On Monday we walked in to find a lot of fresh snow being blown around on strong gusting winds, which varied from South through East to North-East. We opted for a quick hit in the relative shelter of the Douglas Boulder and climbed an approach pitch, which was something of a wade followed by the first pitch of Gutlass. This required a fair bit of clearing of soft powder, but had a nice wee corner on it with just enough ice. We then abbed off and retired to the hut for tea.

Tom and Neil approaching the West Gully of the Douglas Boulder

Tom and Neil approaching the West Gully of the Douglas Boulder

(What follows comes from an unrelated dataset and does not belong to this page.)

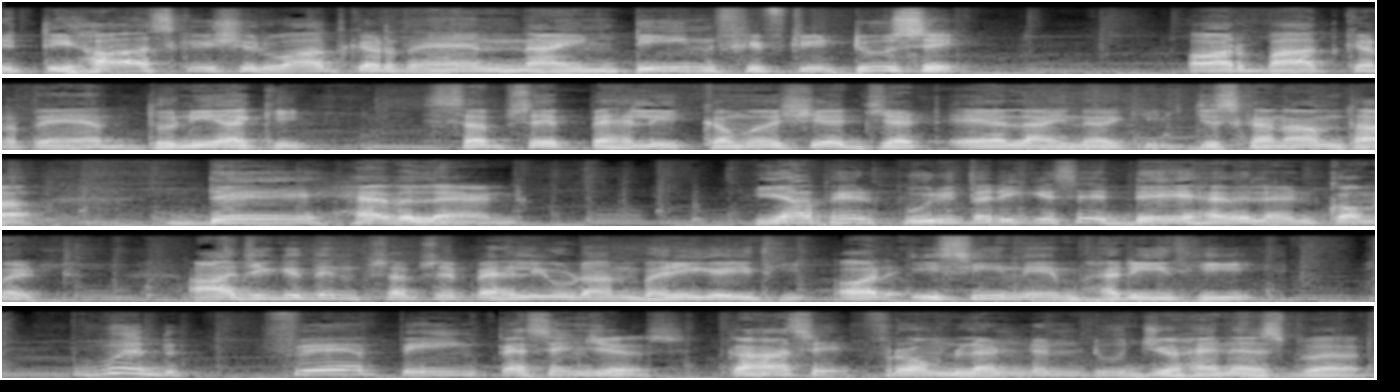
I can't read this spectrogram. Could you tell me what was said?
इतिहास की शुरुआत करते हैं 1952 से और बात करते हैं दुनिया की सबसे पहली कमर्शियल जेट एयरलाइनर की जिसका नाम था डे हेवलैंड या फिर पूरी तरीके से डे हेवलैंड कॉमेट। आज ही के दिन सबसे पहली उड़ान भरी गई थी और इसी ने भरी थी। विद फेयर पेइंग पैसेंजर्स कहाँ से? From London to Johannesburg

 Tuesday the freezing level was above the summits and there was fairly continuous drizzle throughout the day. We decided on a mountaineering day, which would keep us out of the way of potential avalanches and so headed up the relatively scoured slopes to just South of Carn Mor Dearg Meadhonach; along the ridge to Carn Mor Dearg; down the ridge to the bealach with Aonach Mor and then up the East Ridge of Carn Mor Dearg Mheadhonach. This East ridge gives a good Grade II outing although some care was required with loose rock in the thawing conditions. There were several avalanches during the day on Ben Nevis with fresh debris visable on Wednesday morning and much reduced snow and ice cover particularly on lower level buttress routes.. However, there are still huge cornices in a lot of places.

Neil and Tom today with Coire na Ciste behind

Neil and Tom today with Coire na Ciste behind

There was no significant refreeze of the snow pack overnight on Tuesday and we needed a short day today, so we headed up the West Gully of the Douglas Boulder and down the East Gully. This gave a pleasant day out in great scenery, sunny conditions and low winds. The freezing level was high and there was a slow thaw at most elevations on the hill. This was most noticable on The Curtain, which was just about formed at the start of the day and had gone by lunchtime.

A good three days in excellent company and some challenging conditions.